In 1987, the first e-mail from China read: “Across the Great Wall we can reach every corner in the world”. A quarter of a century later, the Internet is reshaping every corner of China.
By Gui Tao, Wang Ruoyao, Mao Pengfei
At the China Internet Conference in Beijing in August, visitors queued at the vending machines.
One young man wanting a bottle of water scanned a QR code with WeChat, a messaging app on his cell phone. At a beep, he punched in his bank ID number and the purchase was completed in seconds.
“It bridges online payment and offline consumption,” he said, “When all the shopping malls provide this payment by scanning, I won’t need my wallet or even a credit card.”
WeChat, owned by Chinese Internet giant Tencent, came into market two years ago. With 400 million users, it is pioneering new roads in China’s lucrative e-commerce market.
“Internet-related consumption of information products and services together with e-commerce are becoming the two biggest drivers of China’s economic growth and restructuring,” says Liang Chunxiao, vice president of the country’s leading online trading platform company, Alibaba Group.
He predicts that online retail revenues will account for more than 16 percent of China’s total social sales in 2020 when the total e-commerce value will exceed 28.8 trillion yuan (4.7 trillion U.S. dollars).
“E-commerce will boost related sectors such as logistics and raw materials, and help release the consumption potential in many remote areas,” Liang says.
China’s Internet economy will account for 6.9 percent of its GDP in 2016, up from 5.5 percent in 2010, according to a research report by the Boston Consulting Group last year.
Guidelines from the State Council, China’s Cabinet, released in August said Internet-related consumption of information products and services is expected to reach 2.4 trillion yuan (392 billion U.S. dollars) in 2015, rising by more than 30 percent a year.

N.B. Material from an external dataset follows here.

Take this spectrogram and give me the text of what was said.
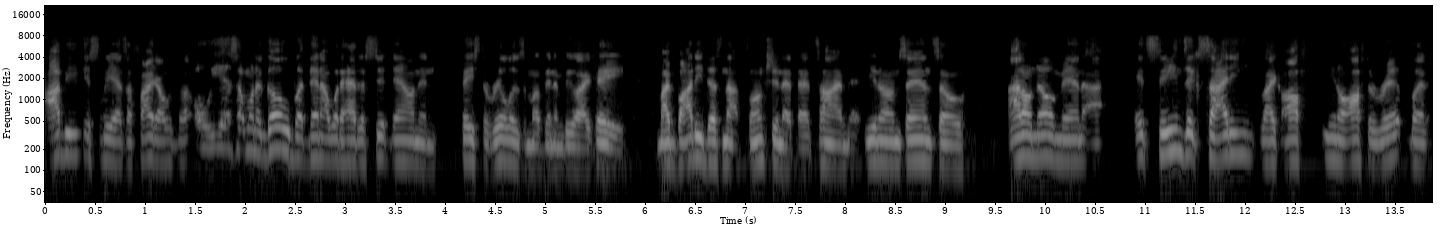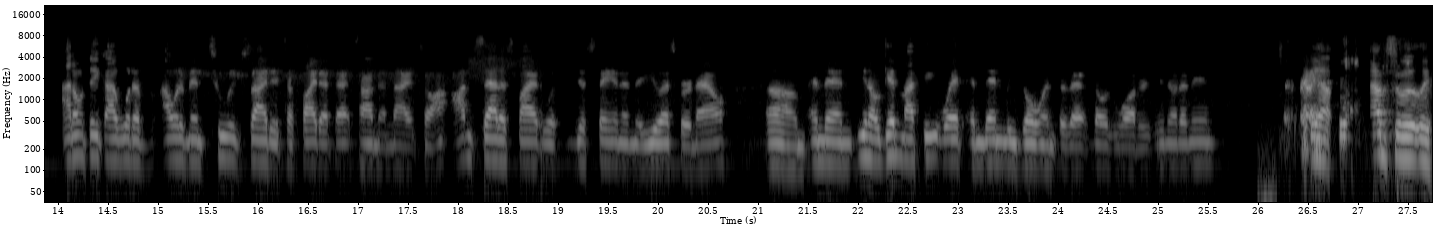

China’s Internet users reached 590 million in the first half of this year, and 80 percent use their smartphones to go online. More businesses are recognizing the online potential of China’s huge consumer market.
Home appliance retailer Suning, footwear manufacturing Xtep and commercial real estate developer Insite Space, businesses that once seemed unlikely to make an impact on the digital world, all participated in the Internet Conference.
The impact of Internet industry has just begun, says GaoXinmin, vice president of the Internet Society of China. “It will be ubiquitous in a few years. It will revolutionize all industries, and catalyze China’s economic rebalancing and industrial upgrade.”
China’s netizens have formed a powerful force that serves as an informal watchdog that digs, spots and exposes officials in their words, misconduct and suspicious behavior.
Their power as an anti-corruption force was demonstrated when Liu Tienan was removed from his post as Vice Minister of the National Development and Reform Commission in May and put under judicial investigation in August.
Many believe Liu’s sacking was a result of efforts by Luo Changping, a deputy editor of Caijing magazine, to expose Liu’s alleged wrongdoing on the Internet in December.
The 58-year-old official was one of a series of officials brought down by Internet whistleblowing. In November, Lei Zhengfu was dismissed as Party chief of the southwestern Chongqing City’s Beibei District after independent investigative journalist Zhu Ruifeng revealed he was involved in a sex scandal.
The landmark downfall of Liu suggests the ruling party welcomes netizens to join the anti-corruption campaign in a rational, legal way and encourages them to report wrongdoing under their real names, says Zhou Shuzhen, a politics professor at Renmin University of China.
From April 19, major news and commercial portals provided links on their homepages to official tip-off websites of the CPC Central Commission for Discipline Inspection (CCDI) and the Party’s organization department, as well as the Supreme People’s Procuratorate, the Supreme People’s Court and the Ministry of Land and Resources.
Daily page views of the five websites more than tripled and the number of reports they received almost doubled, according to statistics issued by the State Internet Information Office.
Chinese people traditionally write complaint letters, pay petition visits or dial hotlines to report corruption and other misconduct by officials. However, the Internet has empowered them to fight corruption and to shine a light on official wrongdoing.
These exposures have triggered investigations by media and disciplinary authorities into possible corruption or other wrongful behavior by officials.
Liu Hongyi, deputy secretary of the National School of Administration branch of the Communist Party of China, says the public has always been concerned about corruption, and the Internet gives them a channel to release what they find.
“Easy access to public opinion has served as an additional pair of fists for the government to crack down on corruption, leaving corrupt officials nowhere to hide,” says Liu.
“Like living in a fish tank, he or she is being watched all the time.”